What is needed
Please repeat exactly the lines from the one containing "Put the speech" through the last line of the records below, leaving out any pictures.

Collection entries

- - - - - - -

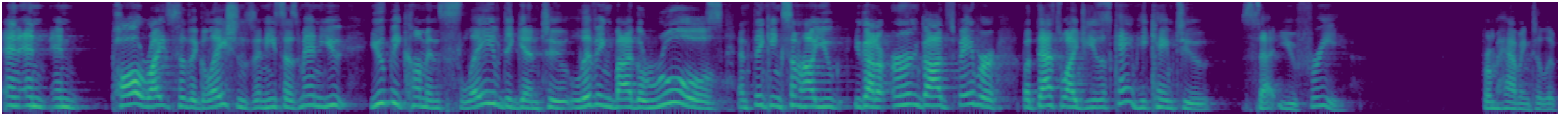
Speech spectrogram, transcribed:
And, and, and Paul writes to the Galatians and he says, Man, you, you've become enslaved again to living by the rules and thinking somehow you, you got to earn God's favor. But that's why Jesus came. He came to set you free from having to live.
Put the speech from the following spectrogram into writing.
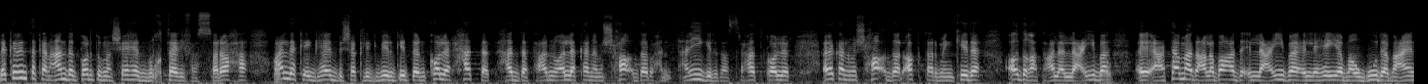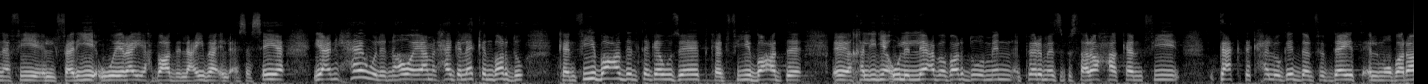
لكن انت كان عندك برضو مشاهد مختلفة الصراحة وعندك إجهاد بشكل كبير جدا. كولر حتى تحدث عنه قال لك أنا مش هقدر وهنيجي لتصريحات كولر قال لك أنا مش هقدر أكتر من كده أضغط على اللعيبة. آه، اعتمد على بعض اللعيبة اللي هي موجودة معانا في الفريق ويريح بعض اللعيبة الأساسية. يعني حاول إن هو يعمل حاجة. لكن برضو كان في بعض التجاوزات كان في بعض آه، خليني أقول اللعب برضو من بيراميدز بصراحة كان في تكتيك حلو جدا في بداية المباراة.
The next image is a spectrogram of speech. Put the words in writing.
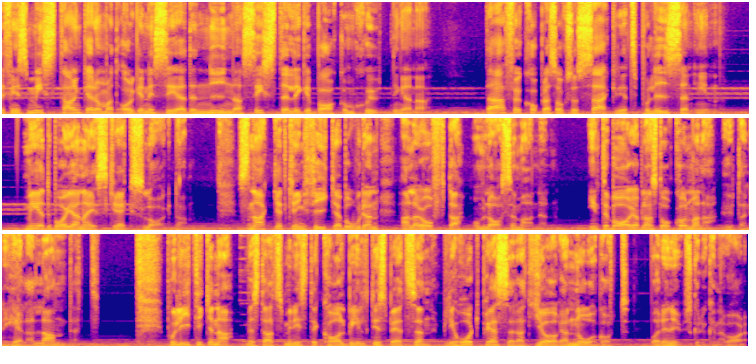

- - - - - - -

Task solution
Put the speech from the following spectrogram into writing.
لكن انت كان عندك برضو مشاهد مختلفة الصراحة وعندك إجهاد بشكل كبير جدا. كولر حتى تحدث عنه قال لك أنا مش هقدر وهنيجي لتصريحات كولر قال لك أنا مش هقدر أكتر من كده أضغط على اللعيبة. آه، اعتمد على بعض اللعيبة اللي هي موجودة معانا في الفريق ويريح بعض اللعيبة الأساسية. يعني حاول إن هو يعمل حاجة. لكن برضو كان في بعض التجاوزات كان في بعض آه، خليني أقول اللعب برضو من بيراميدز بصراحة كان في تكتيك حلو جدا في بداية المباراة.
The next image is a spectrogram of speech. Put the words in writing.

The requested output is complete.